Lowe’s is taking a big step into the future with the launch of the Lowe’s Holoroom, a life-size, 20-ft.-by-20-ft. virtual room that uses augmented reality and 3-D technology to create simulations of home interiors.
“We know that for many homeowners, the struggle to visualize a completed home improvement project or to share that vision with others can stop a project in its tracks,” said Kyle Nel, executive director of Lowe’s Innovation Labs. “The Holoroom is our solution, enabling consumers to visualize their project and share that vision with family and friends.”
Basically, the way it works is that customers can select a collection of products, step into the Holoroom, and change up the room design as they see fit. They can also create a take-home printout in order to view a 3-D model of the room at home, as well as share the room through a free mobile app.
The Holoroom is the first export of Lowe’s Innovation Labs, a technology incubator of sorts that draws on the expertise of start-ups, universities, various experts and other companies. For one, innovation consultancy SciFutures had a hand in helping create the Holoroom.
The Holoroom will debut in select Toronto stores this year, beginning with a collection of bathroom products. Customers will be able to choose from additional product categories and rooms as they’re added over the next year or so.
Hi there. I really appreciate
Hi there. I really appreciate the points you made. I don't think I've actually thought about it in that way. I can really appreciate how you approached the subject matter and what you said really gave me a new perspective. Thanks for taking the time to write this all out. Here's my weblog: youtube views
Monthly sales up 0.3% in May
May picked up the pace a bit in the retail sector, with monthly sales improving 0.3% for the month after a fairly stagnant winter season. However, the results still fell below economists’ expectations.
The U.S. Census Bureau announced that advance estimates of U.S. retail and food services sales were $437.6 billion in May, a 4.3% improvement over 2013.
On their own, retail sales fared slightly better, up 0.4% for the month. The progress was largely carried by auto and other motor vehicle dealers (up 11.1% year-over-year), as well as nonstore retailers (up 7.4% since last year).
Building material & garden equipment & supplies dealers (NAICS category 444) were actually in second place for month-over-month improvement in May. The category was up 1.1%, below motor vehicles but above nonstore retailers.
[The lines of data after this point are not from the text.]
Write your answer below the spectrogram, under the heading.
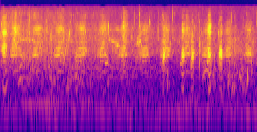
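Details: Swimming ducks, many together on the water with great white pelicans, call as a group: softer murmuring quacks at first, then a quick run of louder, clipped quacks near the end.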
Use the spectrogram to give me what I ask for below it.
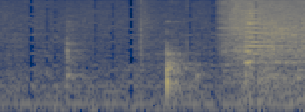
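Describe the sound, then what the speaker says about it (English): Pork is added to a wok of sizzling garlic and ginger, giving a few scraping stirs and light taps before a loud, sustained sizzle of frying takes over. "we're gonna give them a break from the heat by adding the pork"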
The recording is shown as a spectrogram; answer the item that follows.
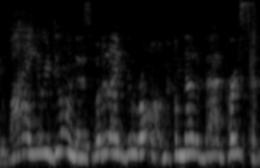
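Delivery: high, loud, hurt, pleading cry. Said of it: "you kinda wanna say".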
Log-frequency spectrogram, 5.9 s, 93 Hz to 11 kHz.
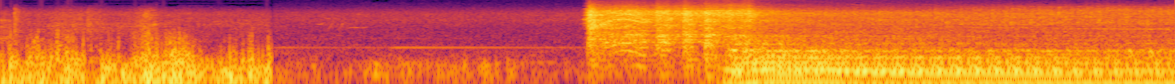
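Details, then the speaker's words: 2013 GMC Yukon Denali AutoRide (Z55) air suspension, newly installed air compressor: engine starts, steady low electric hum under idle, no rattle or strain; air bags fill. Normal air suspension compressor running. "I'm gonna start this thing up. We should hear that compressor turn on."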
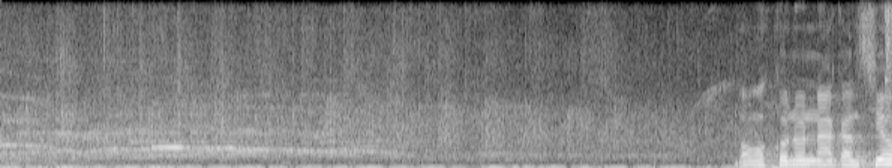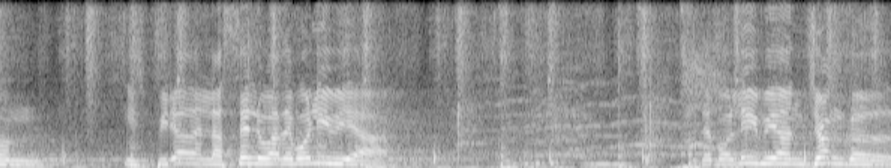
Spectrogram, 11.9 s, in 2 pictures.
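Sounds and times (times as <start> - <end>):
audience applause at a live festival: 0.0 - 4.8, 9.1 - 11.8
speech: 4.9 - 8.7, 10.6 - 11.8.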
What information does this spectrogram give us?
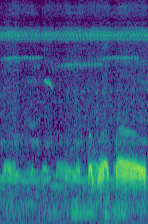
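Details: Trained decoy spotted dove in January calling a rival bird into the yard to trap it; soft distant coos give way to a loud hooked double note and a long, steady, hollow coo.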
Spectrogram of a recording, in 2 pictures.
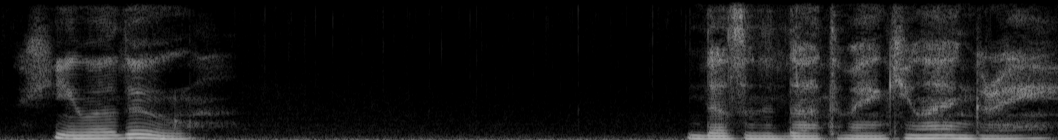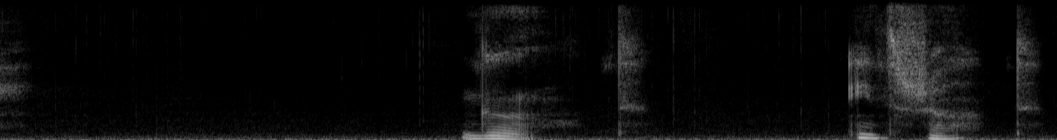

The 444 companies were up 4.6% for the year.
Department stores saw the biggest decrease in May, down 1.4%.
No comments found